the whole key is from where you come... if one holds to Scripture alone as sole authority then Scripture dictates what is and is not allegory. As soon as I feel, or I think enters the mind Scripture has taken a lessor seat of authority. Catholicism hold to ex cathedra, traditions of men, mysticism, Bible cut and paste etc... The Scripture was claimed by God as His Word when The Christ was here to lead us to God... not anything else

2 Tim 3:15-17

15 And that from a child thou hast known the holy scriptures, which are able to make thee wise unto salvation through faith which is in Christ Jesus.

16 All scripture is given by inspiration of God, and is profitable for doctrine, for reproof, for correction, for instruction in righteousness:

17 That the man of God may be perfect, throughly furnished unto all good works.
KJV


This pin pointed total in where God Himself through His Word promises us success... a promise you will not see happen within yourself until you make it sole authority from God!

On ‎8‎/‎6‎/‎2018 at 12:11 PM, MeaCulpa3 said:

We might have to agree to disagree.
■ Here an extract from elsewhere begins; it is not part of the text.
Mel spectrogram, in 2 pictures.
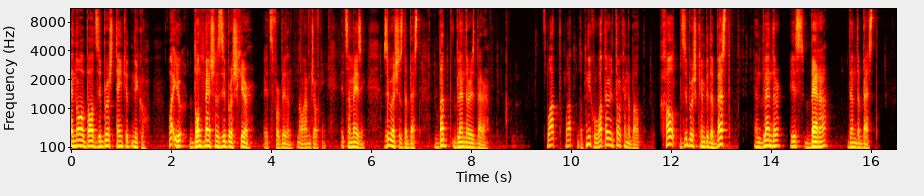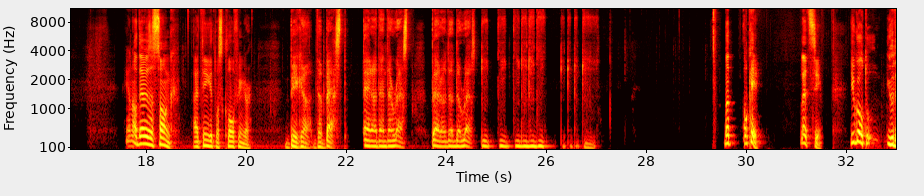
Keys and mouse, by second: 11.8 alt+q, 12.6-13.6 typing, 29.0 alt+q.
I don’t believe that just because Jesus referenced the story means that it’s actual, literal history. If you do, I respect that, but I disagree. 

The sole authority of Scripture is where the true disagreement comes and that is what you have been steeped in with Catholicism... of course it seems right to you or you wouldn't be there. 

Share this post


Link to post
Share on other sites
On ‎8‎/‎4‎/‎2018 at 2:28 PM, MeaCulpa3 said:

Just because Jesus referenced the event does not mean that the event must have really happened. Jesus was merely referencing a story that was well-known to the Jews. Whether the story is literal history or allegory is not affected by Jesus’ referencing it. It’s irrelevant. 

The point of referencing the story is to put an image or idea into the Jews’ heads so they understand, NOT to prove or affirm that the event really happened.

What would it matter if one takes as true ?  Either one believes or they don't believe so the debate is useless

Share this post


Link to post
Share on other sites
On 8/4/2018 at 5:04 PM, Willie T said:

I find it interesting in all this comparing.... if we read literally, we have to believe that Hell is located in the center of this planet.

 

Why cant it be there?  I believe that is where it is located.....of course I can’t prove it

 

Share this post


Link to post
Share on other sites

×